> **Collection entries**:
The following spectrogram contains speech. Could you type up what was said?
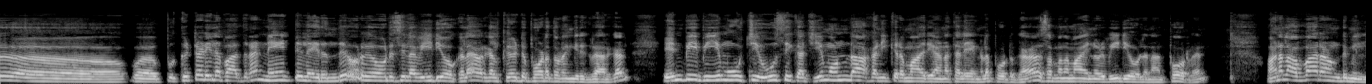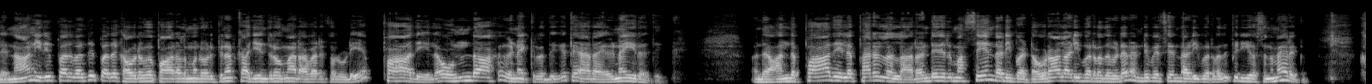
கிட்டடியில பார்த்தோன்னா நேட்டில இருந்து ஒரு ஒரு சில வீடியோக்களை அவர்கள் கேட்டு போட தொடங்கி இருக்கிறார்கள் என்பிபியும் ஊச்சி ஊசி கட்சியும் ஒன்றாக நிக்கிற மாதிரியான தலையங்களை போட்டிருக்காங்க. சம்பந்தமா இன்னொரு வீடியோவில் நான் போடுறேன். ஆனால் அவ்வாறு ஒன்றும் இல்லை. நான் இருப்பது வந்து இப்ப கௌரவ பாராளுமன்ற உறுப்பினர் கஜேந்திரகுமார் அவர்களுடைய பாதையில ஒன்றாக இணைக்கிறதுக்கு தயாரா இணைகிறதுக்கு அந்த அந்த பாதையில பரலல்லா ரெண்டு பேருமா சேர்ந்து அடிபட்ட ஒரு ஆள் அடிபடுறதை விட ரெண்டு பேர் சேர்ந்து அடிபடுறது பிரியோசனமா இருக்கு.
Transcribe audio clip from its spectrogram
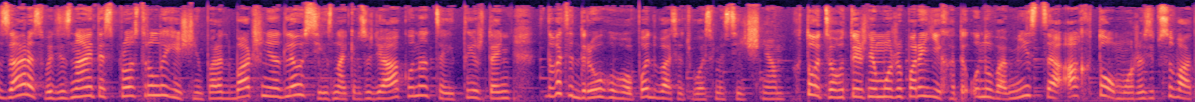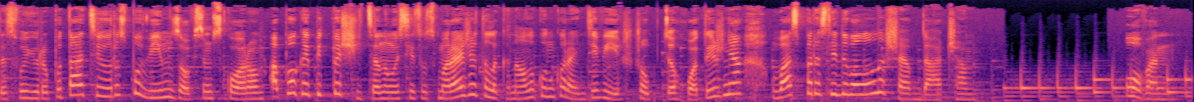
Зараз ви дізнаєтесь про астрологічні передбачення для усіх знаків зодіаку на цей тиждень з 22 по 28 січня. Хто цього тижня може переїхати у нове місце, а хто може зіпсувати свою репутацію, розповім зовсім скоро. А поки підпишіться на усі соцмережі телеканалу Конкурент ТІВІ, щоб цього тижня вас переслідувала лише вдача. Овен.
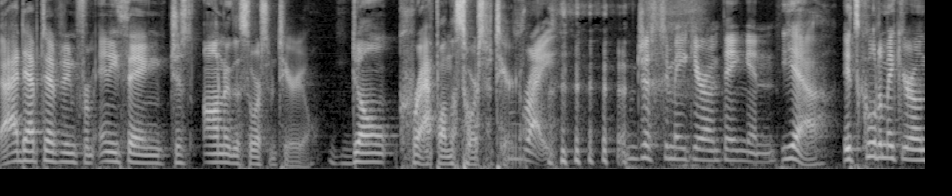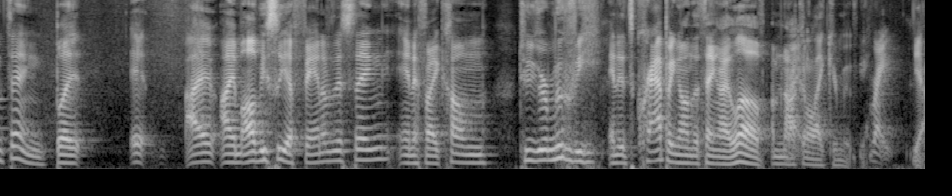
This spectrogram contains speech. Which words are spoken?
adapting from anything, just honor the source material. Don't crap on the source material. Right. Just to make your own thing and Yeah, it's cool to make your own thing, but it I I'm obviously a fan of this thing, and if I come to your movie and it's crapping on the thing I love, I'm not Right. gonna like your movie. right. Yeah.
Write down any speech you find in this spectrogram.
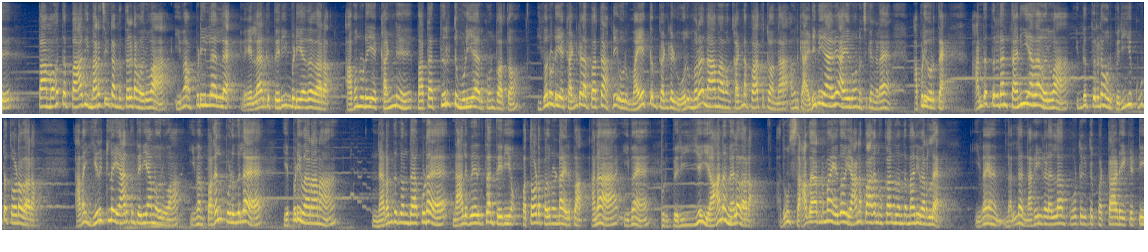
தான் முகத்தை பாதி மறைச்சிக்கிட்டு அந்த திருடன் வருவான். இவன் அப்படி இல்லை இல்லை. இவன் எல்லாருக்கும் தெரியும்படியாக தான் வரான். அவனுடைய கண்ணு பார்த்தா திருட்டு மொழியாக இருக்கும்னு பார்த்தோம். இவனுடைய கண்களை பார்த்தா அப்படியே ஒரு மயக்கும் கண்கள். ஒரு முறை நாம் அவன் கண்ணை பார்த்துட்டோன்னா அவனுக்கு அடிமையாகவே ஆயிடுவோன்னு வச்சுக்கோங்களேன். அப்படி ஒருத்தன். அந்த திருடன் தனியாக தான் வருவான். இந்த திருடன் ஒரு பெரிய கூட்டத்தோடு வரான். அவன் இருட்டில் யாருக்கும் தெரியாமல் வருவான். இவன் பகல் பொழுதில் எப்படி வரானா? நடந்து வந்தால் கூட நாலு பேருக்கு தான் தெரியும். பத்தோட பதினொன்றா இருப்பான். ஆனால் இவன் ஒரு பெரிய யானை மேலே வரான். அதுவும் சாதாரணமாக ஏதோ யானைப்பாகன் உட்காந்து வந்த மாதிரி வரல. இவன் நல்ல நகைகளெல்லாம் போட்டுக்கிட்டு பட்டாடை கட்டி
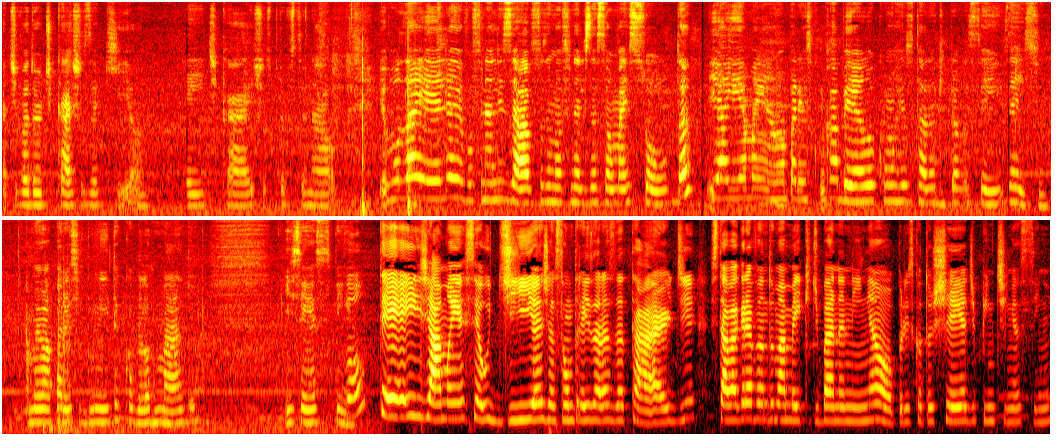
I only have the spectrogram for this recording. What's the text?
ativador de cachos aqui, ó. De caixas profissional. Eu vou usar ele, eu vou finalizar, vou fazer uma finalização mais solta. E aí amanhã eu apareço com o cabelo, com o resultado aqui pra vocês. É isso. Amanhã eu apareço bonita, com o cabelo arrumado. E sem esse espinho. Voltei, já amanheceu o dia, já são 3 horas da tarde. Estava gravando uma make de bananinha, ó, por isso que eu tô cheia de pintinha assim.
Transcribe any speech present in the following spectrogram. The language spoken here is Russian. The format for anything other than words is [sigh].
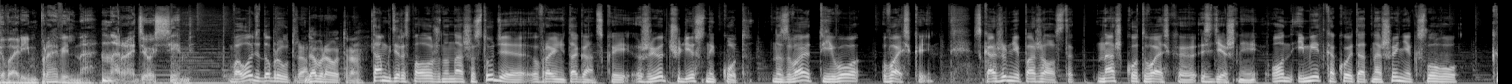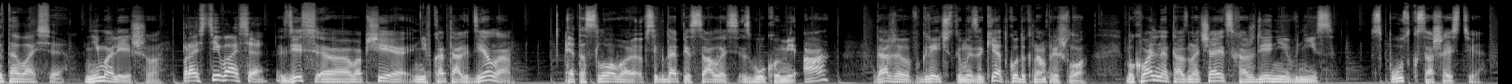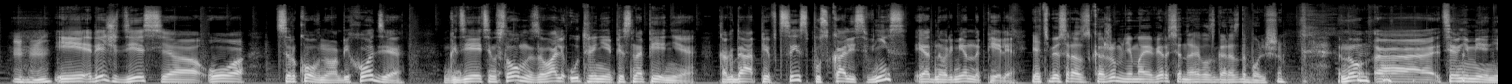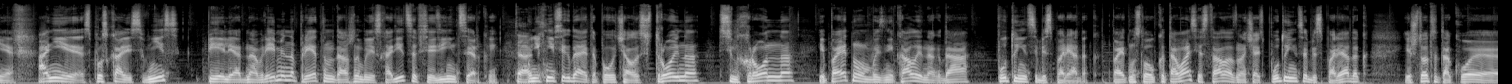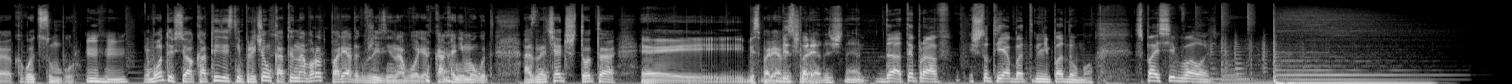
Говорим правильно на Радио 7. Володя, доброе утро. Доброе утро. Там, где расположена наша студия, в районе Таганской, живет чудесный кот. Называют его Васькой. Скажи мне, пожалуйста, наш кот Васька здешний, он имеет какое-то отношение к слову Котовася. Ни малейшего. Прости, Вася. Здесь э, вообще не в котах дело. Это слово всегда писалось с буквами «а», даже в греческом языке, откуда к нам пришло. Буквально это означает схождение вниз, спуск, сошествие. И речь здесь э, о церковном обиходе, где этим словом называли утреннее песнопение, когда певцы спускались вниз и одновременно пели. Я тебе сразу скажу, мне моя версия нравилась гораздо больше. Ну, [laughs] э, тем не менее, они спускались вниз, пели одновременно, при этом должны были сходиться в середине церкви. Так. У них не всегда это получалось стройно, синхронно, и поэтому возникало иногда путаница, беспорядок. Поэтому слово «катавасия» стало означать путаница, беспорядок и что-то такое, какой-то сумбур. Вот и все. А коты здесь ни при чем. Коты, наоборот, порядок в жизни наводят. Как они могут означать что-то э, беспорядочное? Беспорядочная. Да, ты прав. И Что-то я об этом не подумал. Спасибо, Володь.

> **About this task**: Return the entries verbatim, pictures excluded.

> **Output of the exercise**:
The following spectrogram contains speech. Could you type up what was said?
கிட்டடியில பார்த்தோன்னா நேட்டில இருந்து ஒரு ஒரு சில வீடியோக்களை அவர்கள் கேட்டு போட தொடங்கி இருக்கிறார்கள் என்பிபியும் ஊச்சி ஊசி கட்சியும் ஒன்றாக நிக்கிற மாதிரியான தலையங்களை போட்டிருக்காங்க. சம்பந்தமா இன்னொரு வீடியோவில் நான் போடுறேன். ஆனால் அவ்வாறு ஒன்றும் இல்லை. நான் இருப்பது வந்து இப்ப கௌரவ பாராளுமன்ற உறுப்பினர் கஜேந்திரகுமார் அவர்களுடைய பாதையில ஒன்றாக இணைக்கிறதுக்கு தயாரா இணைகிறதுக்கு அந்த அந்த பாதையில பரலல்லா ரெண்டு பேருமா சேர்ந்து அடிபட்ட ஒரு ஆள் அடிபடுறதை விட ரெண்டு பேர் சேர்ந்து அடிபடுறது பிரியோசனமா இருக்கு.
Transcribe audio clip from its spectrogram
Зараз ви дізнаєтесь про астрологічні передбачення для усіх знаків зодіаку на цей тиждень з 22 по 28 січня. Хто цього тижня може переїхати у нове місце, а хто може зіпсувати свою репутацію, розповім зовсім скоро. А поки підпишіться на усі соцмережі телеканалу Конкурент ТІВІ, щоб цього тижня вас переслідувала лише вдача. Овен.
This spectrogram contains speech. Which words are spoken?
adapting from anything, just honor the source material. Don't crap on the source material. Right. Just to make your own thing and Yeah, it's cool to make your own thing, but it I I'm obviously a fan of this thing, and if I come to your movie and it's crapping on the thing I love, I'm not Right. gonna like your movie. right. Yeah.
Write down any speech you find in this spectrogram.
தான் முகத்தை பாதி மறைச்சிக்கிட்டு அந்த திருடன் வருவான். இவன் அப்படி இல்லை இல்லை. இவன் எல்லாருக்கும் தெரியும்படியாக தான் வரான். அவனுடைய கண்ணு பார்த்தா திருட்டு மொழியாக இருக்கும்னு பார்த்தோம். இவனுடைய கண்களை பார்த்தா அப்படியே ஒரு மயக்கும் கண்கள். ஒரு முறை நாம் அவன் கண்ணை பார்த்துட்டோன்னா அவனுக்கு அடிமையாகவே ஆயிடுவோன்னு வச்சுக்கோங்களேன். அப்படி ஒருத்தன். அந்த திருடன் தனியாக தான் வருவான். இந்த திருடன் ஒரு பெரிய கூட்டத்தோடு வரான். அவன் இருட்டில் யாருக்கும் தெரியாமல் வருவான். இவன் பகல் பொழுதில் எப்படி வரானா? நடந்து வந்தால் கூட நாலு பேருக்கு தான் தெரியும். பத்தோட பதினொன்றா இருப்பான். ஆனால் இவன் ஒரு பெரிய யானை மேலே வரான். அதுவும் சாதாரணமாக ஏதோ யானைப்பாகன் உட்காந்து வந்த மாதிரி வரல. இவன் நல்ல நகைகளெல்லாம் போட்டுக்கிட்டு பட்டாடை கட்டி
I only have the spectrogram for this recording. What's the text?
ativador de cachos aqui, ó. De caixas profissional. Eu vou usar ele, eu vou finalizar, vou fazer uma finalização mais solta. E aí amanhã eu apareço com o cabelo, com o resultado aqui pra vocês. É isso. Amanhã eu apareço bonita, com o cabelo arrumado. E sem esse espinho. Voltei, já amanheceu o dia, já são 3 horas da tarde. Estava gravando uma make de bananinha, ó, por isso que eu tô cheia de pintinha assim.
Transcribe any speech present in the following spectrogram. The language spoken here is Russian. The format for anything other than words is [sigh].
Говорим правильно на Радио 7. Володя, доброе утро. Доброе утро. Там, где расположена наша студия, в районе Таганской, живет чудесный кот. Называют его Васькой. Скажи мне, пожалуйста, наш кот Васька здешний, он имеет какое-то отношение к слову Котовася. Ни малейшего. Прости, Вася. Здесь э, вообще не в котах дело. Это слово всегда писалось с буквами «а», даже в греческом языке, откуда к нам пришло. Буквально это означает схождение вниз, спуск, сошествие. И речь здесь э, о церковном обиходе, где этим словом называли утреннее песнопение, когда певцы спускались вниз и одновременно пели. Я тебе сразу скажу, мне моя версия нравилась гораздо больше. Ну, [laughs] э, тем не менее, они спускались вниз, пели одновременно, при этом должны были сходиться в середине церкви. Так. У них не всегда это получалось стройно, синхронно, и поэтому возникало иногда путаница, беспорядок. Поэтому слово «катавасия» стало означать путаница, беспорядок и что-то такое, какой-то сумбур. Вот и все. А коты здесь ни при чем. Коты, наоборот, порядок в жизни наводят. Как они могут означать что-то э, беспорядочное? Беспорядочная. Да, ты прав. И Что-то я об этом не подумал. Спасибо, Володь.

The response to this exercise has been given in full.